I have previously written to Cambridgeshire police who have confirmed they believe they can ignore the PACE codes. The PACE codes provide the key safeguards that ensure people are treated properly when they are stopped, arrested, detained and questioned by the police, I find it very worrying that the police in Cambridgeshire see fit to ignore them. I am appalled by the lack of action on this by councillors, particularly County Councillor Wilkins who is on the police authority and could be using his position to request action.
I reminded councillors’ of the fact that at the North Area committee in December 2008 Mr Wilkins had told the committee he would try and raise the issue of the expanded TASER deployment at the police authority. I noted that despite there being two full meetings of the police authority (which I have observed) since then he has failed to raise the matter.
Mr Wilkins told the committee that he had raised the matter of TASERs at the police authority. I believe he misled the committee by saying this because what he has not done is get a meeting of the Cambridgeshire Police Authority to discuss the expanded TASER deployment.
What he has done is reported in the minutes to the January North Area Committee, where I also asked why Mr Wilkins had not yet ensured the issue of TASERs was discussed at a police authority meeting; he responded:
Earlier this month members of the Police Authority met with the Chief Constable and other senior officers to discuss the issues of TASER.
Within hours of the November 2008 ministerial announcement of the expanded TASER deployment the Metropolitan Police Authority decided not to extend TASER use to all front line response officers in London on the grounds that they may cause fear and damage public confidence. It can be seen from the minutes of the meetings that Cambridgeshire Police Authority failed to even discuss the matter at their December 2008 and February 2009 meetings. I think those who have voted Liberal Democrat, a party which has a national policy of opposing the TASER deployment to non-firearms officers, would expect Liberal Democrat members on police authorities to be actively opposing the TASER deployment.

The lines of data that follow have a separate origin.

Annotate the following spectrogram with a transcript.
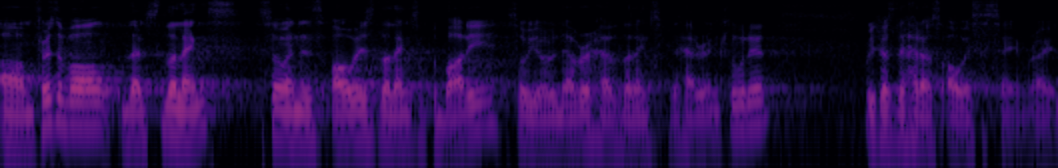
Um, first of all, that's the length. So, and it's always the length of the body. So you'll never have the length of the header included, because the header is always the same, right?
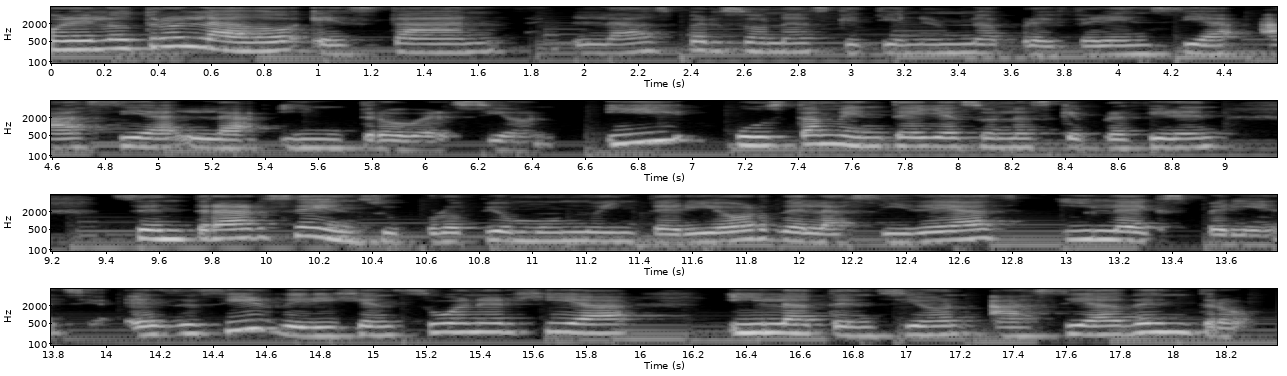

Having misled the committee once, he went on to say that the force had been given 150 TASERs by the Home Office. This contradicts what as been said by Home Office minister Vernon Coaker who has said “Clearly, the number of Tasers that a force has is not dictated centrally. It is a matter for individual chief constables, with their authorities, to determine what they should have” *. Mr Wilkins appears unaware that he, and his fellow police authority members could have stopped these weapons arriving in Cambridgeshire.
The Home Secretary speaking on the 19th of March 2009 stated:
… I have given every police force the number of Tasers they have requested.
I am pleased that police forces up and down the country have used the additional funding I made available for Tasers
It is clear that according to the Home Office this is not a case of TASERs being forced on unwilling police forces by the Home Office, forces themselves have made decisions to accept them.
Mr Wilkins told the committee that despite “being given” 150 TASERs Cambridgeshire police had no plans to routinely arm front line police (ie. they are not going to use them in the way that the Home Office intended). Mr Wilkins finished by saying that a paper on TASERs would (eventually) be brought to a meeting of the Police Authority, if this does finally happen, it will be many months late.